MATERIAL PROVIDED:
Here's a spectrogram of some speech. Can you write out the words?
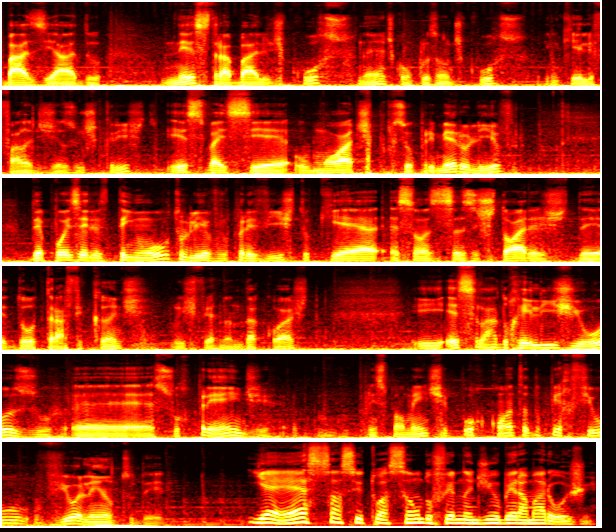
baseado nesse trabalho de curso, né, de conclusão de curso, em que ele fala de Jesus Cristo. Esse vai ser o mote para o seu primeiro livro. Depois ele tem um outro livro previsto que é, são essas histórias de, do traficante Luiz Fernando da Costa. E esse lado religioso é, surpreende, principalmente por conta do perfil violento dele. E é essa a situação do Fernandinho Beiramar hoje,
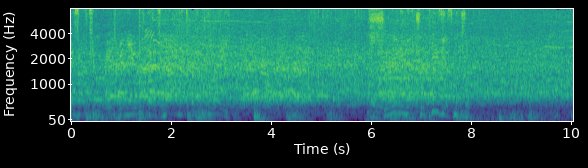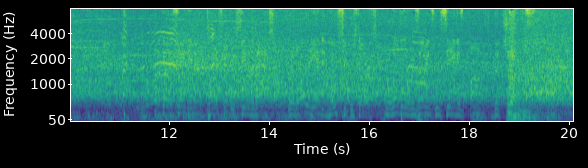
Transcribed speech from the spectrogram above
The artillery has been used, but it's not enough for the three. Straining that trapezius muscle. I've got to say, the amount of punishment we've seen in the match would have already ended most superstars. The level of resilience we're seeing is off the charts.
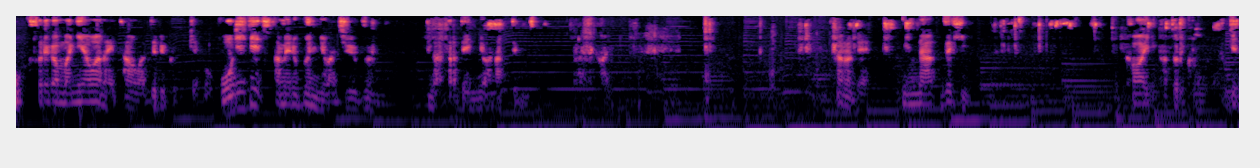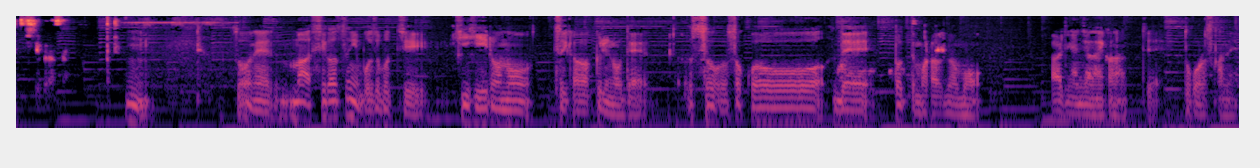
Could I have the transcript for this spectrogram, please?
う、それが間に合わないターンは出てくるけど、ボーディーゲージ貯める分には十分な打点にはなってるんです確かに。なので、みんなぜひ、可愛いカトル君をゲットしてください。うん。そうね。まあ4月にぼちぼちヒヒーローの追加が来るので、そ、そこで撮ってもらうのもありなんじゃないかなってところですかね。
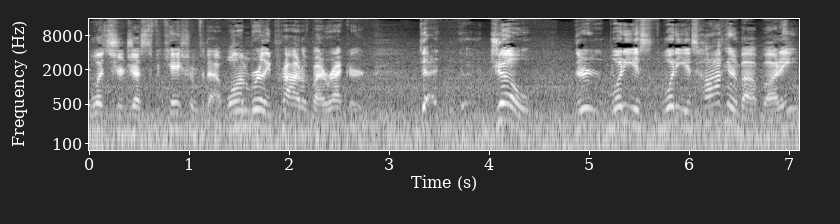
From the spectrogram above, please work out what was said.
what's your justification for that? Well, I'm really proud of my record. D- Joe, there, what are you what are you talking about, buddy?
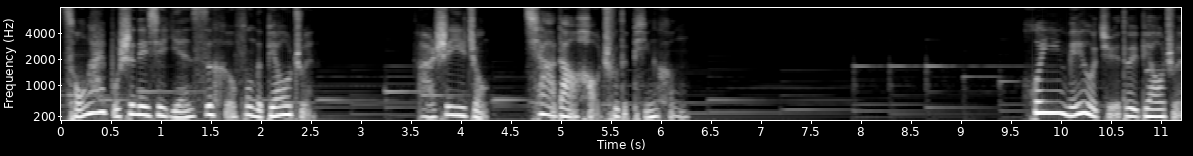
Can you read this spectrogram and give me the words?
从来不是那些严丝合缝的标准，而是一种恰到好处的平衡。婚姻没有绝对标准，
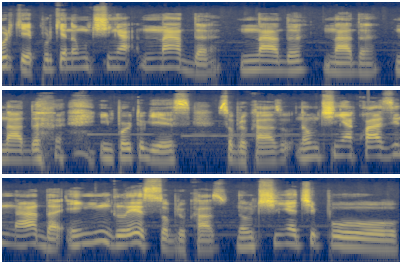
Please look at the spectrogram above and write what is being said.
Por quê? Porque não tinha nada, nada, nada, nada em português sobre o caso. Não tinha quase nada em inglês sobre o caso. Não tinha, tipo.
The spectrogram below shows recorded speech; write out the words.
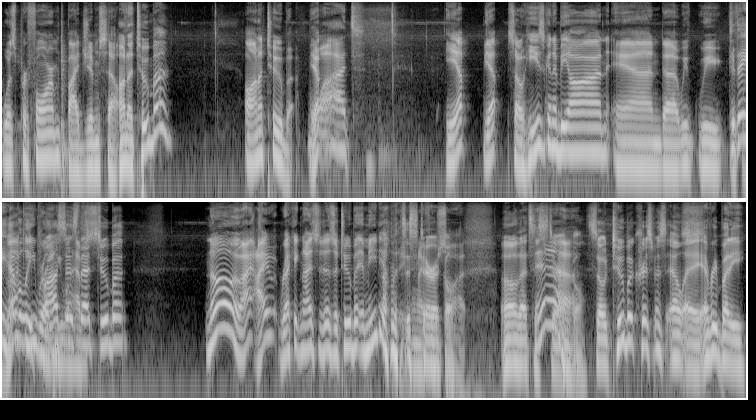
was performed by Jim Self On a tuba? on a tuba. Yep. What? Yep. Yep. So he's going to be on, and uh, we we Did they heavily lucky, we'll- we will process have that tuba? No, I, I recognized it as a tuba immediately. Oh, that's when I first hysterical. saw it. Oh, that's hysterical. Yeah. So Tuba Christmas LA, everybody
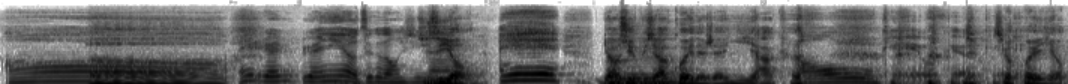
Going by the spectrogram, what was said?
哦，哎，人人也有这个东西？其实有哎，要去比较贵的人医牙科。OK OK 就 OK，就会有，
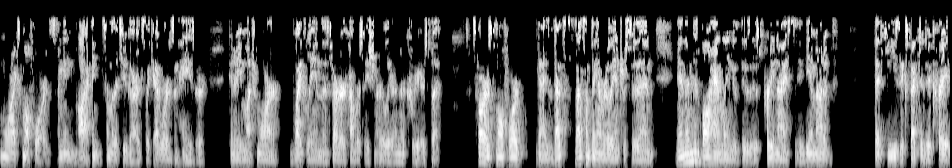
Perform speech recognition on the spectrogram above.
more like small forwards. I mean, I think some of the two guards like Edwards and Hayes are going to be much more likely in the starter conversation earlier in their careers. But as far as small forward guys, that's that's something I'm really interested in. And then his ball handling is is, is pretty nice. The, amount of that he's expected to create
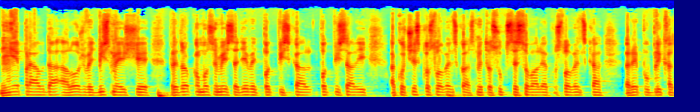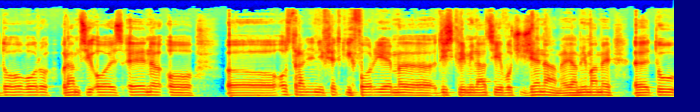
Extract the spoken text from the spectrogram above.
nepravda a lož, veď my sme ešte pred rokom 89 podpískal, podpísali ako Československo a sme to sukcesovali ako Slovenská republika dohovor v rámci OSN o Eh, odstranení všetkých fóriem eh, diskriminácie voči ženám. A my máme eh, tu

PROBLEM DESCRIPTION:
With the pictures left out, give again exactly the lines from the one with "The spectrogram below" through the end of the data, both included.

ANSWER SPACE:
The spectrogram below shows recorded speech; write out the words.
was performed by Jim Self On a tuba? on a tuba. Yep. What? Yep. Yep. So he's going to be on, and uh, we we Did they heavily lucky, we'll- we will process have that tuba? No, I, I recognized it as a tuba immediately. Oh, that's when I first hysterical. saw it. Oh, that's hysterical. Yeah. So Tuba Christmas LA, everybody
Going by the spectrogram, what was said?
哦，哎，人人也有这个东西？其实有哎，要去比较贵的人医牙科。OK OK 就 OK，就会有，
Perform speech recognition on the spectrogram above.
more like small forwards. I mean, I think some of the two guards like Edwards and Hayes are going to be much more likely in the starter conversation earlier in their careers. But as far as small forward guys, that's that's something I'm really interested in. And then his ball handling is is, is pretty nice. The, amount of that he's expected to create
Extract the spoken text from the spectrogram above.
nepravda a lož, veď my sme ešte pred rokom 89 podpískal, podpísali ako Československo a sme to sukcesovali ako Slovenská republika dohovor v rámci OSN o Eh, odstranení všetkých fóriem eh, diskriminácie voči ženám. A my máme eh, tu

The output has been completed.